The Trio (1983) for flute, viola, and piano was written as a finale to a concert of new chamber music works I presented in March of 1983. The other two premieres on that concert were the Viola Sonata (1982) and Short Set (1982) for flute and piano.
The work is one of the few traditional four-movement works I have written. I wrote the whole concert as a single design. The Viola Sonata has three sonata-like movements, and Short Set has three ABA song-like movements. The Trio is a combination of the two, with the outer two movements being sonata-like and the inner two movements being song-like. The first two movements are played attacca, and the last two movements are also played attacca, so the work is quite symmetrical.
The work has a festival or reunion feel to it. The first movement is the arrival stage, as the peace and quiet is disturbed by the arrival of the guests. My father’s family was very large and would stage family reunions every Thanksgiving at the local Grange Hall in Woodland, Washington, where upwards of a hundred people would gather. The two inner movements are episodes, and the last movement is the finale which for us was Thanksgiving dinner. I have several relatives whom I still only know from these events.
The first movement is titled Ingathering, which leads directly into the second movement, Waiting for the Sunrise.
The third movement is a quirky Scherzo, which keeps alternating between 2/4 and 3/4, and is followed by a hard-driving Finale.
Trio (1983) is available from American Composers Edition (composers.com) and may be ordered here.
From 1981-84, I wrote and performed one concert of new original chamber music each season. I would choose some colleagues with whom I wished to perform and then would write works using different combinations. However, I never used the music I wrote for the first concert as it proved quite difficult both technically and logistically. Three of the works, however, I later rescored for different combinations and circumstances, and they have been more successful. Vision by the Lake (orig. Lullaby) was one of them. The other two were Intermezzo (orig. Interlude) for double bass and piano (orig. harp), and Calypso Round (orig. for flute, horn, marimba, harp, and double bass) which I orchestrated in 2000.

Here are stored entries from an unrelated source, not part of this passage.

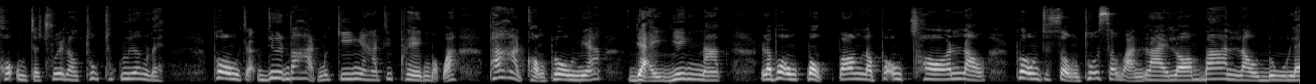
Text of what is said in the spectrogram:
พระองค์จะช่วยเราทุกๆเรื่องเลย พระองค์จะยื่นพระหัตถ์เมื่อกี้ไงฮะที่เพลงบอกว่าพระหัตถ์ของพระองค์เนี้ยใหญ่ยิ่งนัก แล้วพระองค์ปกป้องเราพระองค์ช้อนเรา พระองค์จะส่งทูตสวรรค์ลายล้อมบ้านเราดูแล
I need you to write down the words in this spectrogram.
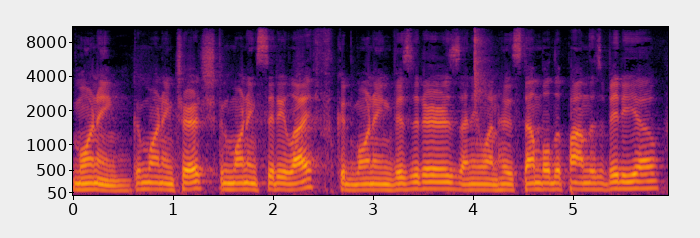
Morning. Good morning, church. Good morning, City Life. Good morning, visitors, anyone who stumbled upon this video.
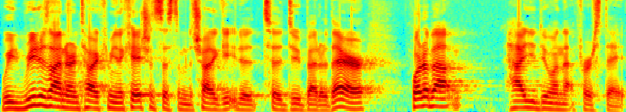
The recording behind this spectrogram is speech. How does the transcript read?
We redesigned our entire communication system to try to get you to, to do better there. What about how you do on that first date?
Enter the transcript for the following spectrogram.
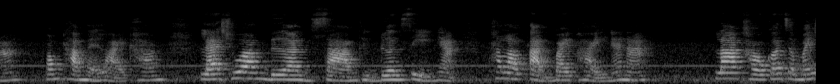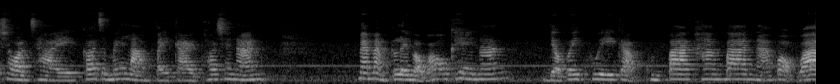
นะ ต้องทำหลาย ๆ ครั้ง และช่วงเดือน 3 ถึงเดือน 4 เนี่ย ถ้าเราตัดใบไผ่เนี่ยนะรากเขาก็จะไม่ชอนชัยก็จะไม่ลามไปไกล เพราะฉะนั้นแม่แหม่มก็เลยบอกว่าโอเคนั้น เดี๋ยวไปคุยกับคุณป้าข้างบ้านนะ บอกว่า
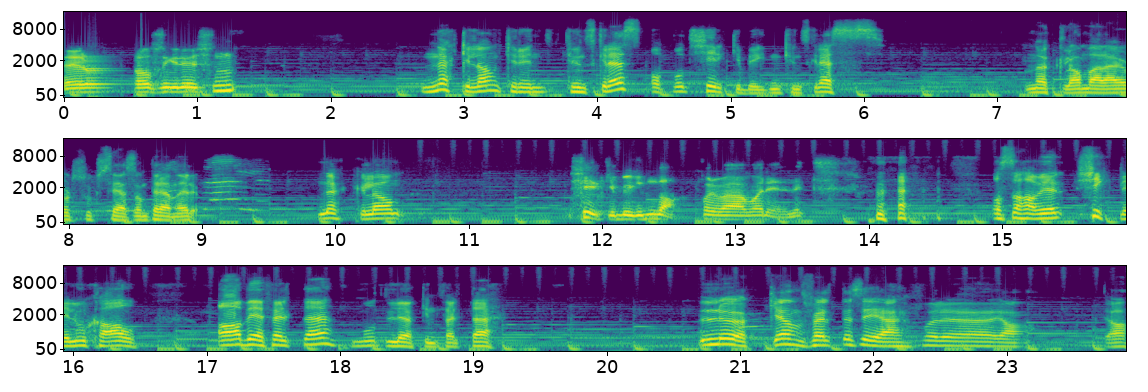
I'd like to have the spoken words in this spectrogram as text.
Øråsengrusen. Nøkkeland kunstgress opp mot Kirkebygden kunstgress. Nøkkeland, der har jeg gjort suksess som trener. Nøkkeland. Kirkebygden, da, for å variere litt. Og så har vi en skikkelig lokal. AB-feltet mot Løkenfeltet. Løkenfeltet, sier jeg. For eh, ja. ja.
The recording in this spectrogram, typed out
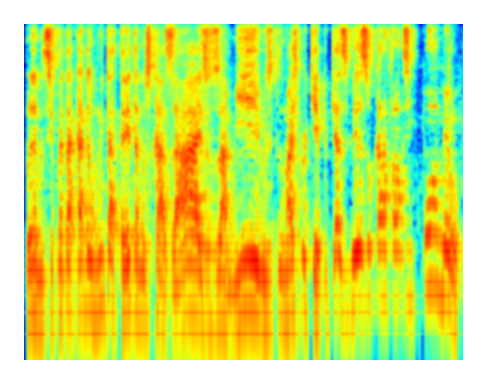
Por exemplo, 50k deu muita treta nos casais, nos amigos e tudo mais. Por quê? Porque às vezes o cara falava assim: pô, meu,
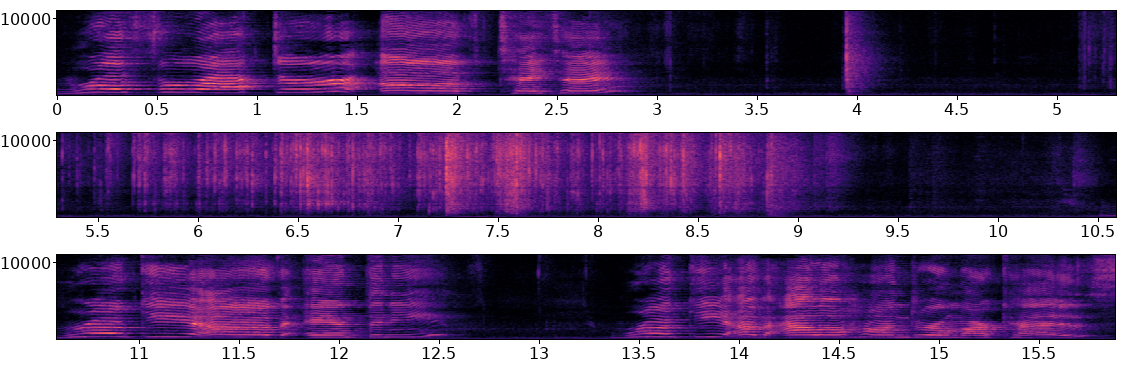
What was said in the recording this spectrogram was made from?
Refractor of Tete. Rookie of Anthony. Rookie of Alejandro Marquez.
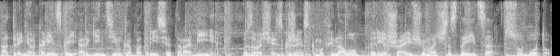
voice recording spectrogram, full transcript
А тренер Калинской – аргентинка Патрисия Тарабини. Возвращаясь к женскому финалу, решающий матч состоится в субботу.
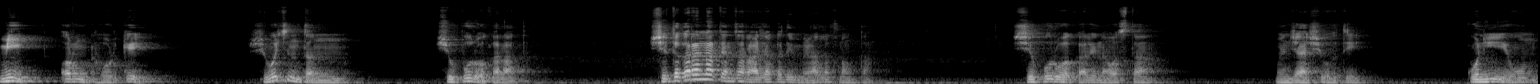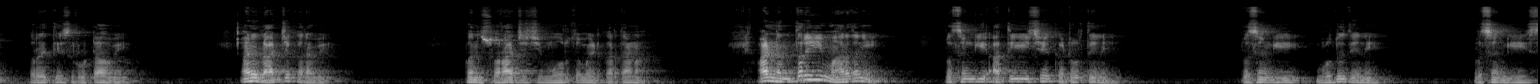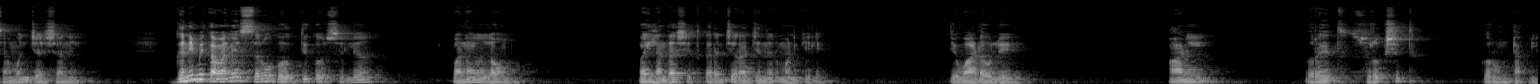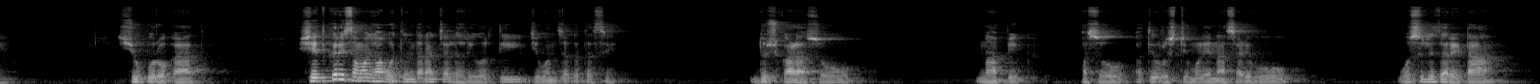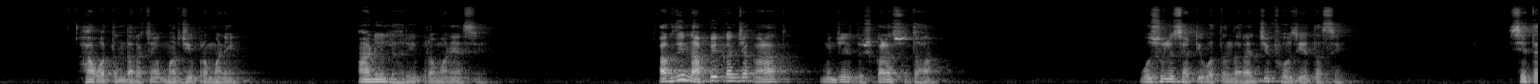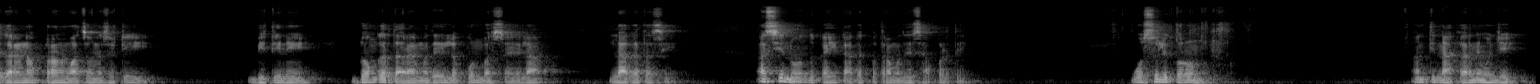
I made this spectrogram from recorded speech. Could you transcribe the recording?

Vision By The Lake was originally written for flute, horn, and harp. I lay dormant until 1998, when it was suggested I rescore the horn part for viola so as to create more repertoire for the ensemble used by Debussy in his famous Sonata. The work is one of several works I wrote at the time which explored the intriguing structural dynamics presented by Minimalism. I never was interested in the stylistics of Minimalism, but the idea of organizing music in structural layers I found fascinating.
Originally, the gentle rocking of the music suggested a lullaby to me, but I think Vision By The Lake is a better title. Though the gentle waves are rather hypnotic, there are events in the music which are more suggestive of mists and fleeting images common to lakes especially in the morning. Some of the images might be rather less than friendly, but none of them I believe to be threatening.
Vision By The Like is available from American Composers Edition (composers.com) and may be ordered here.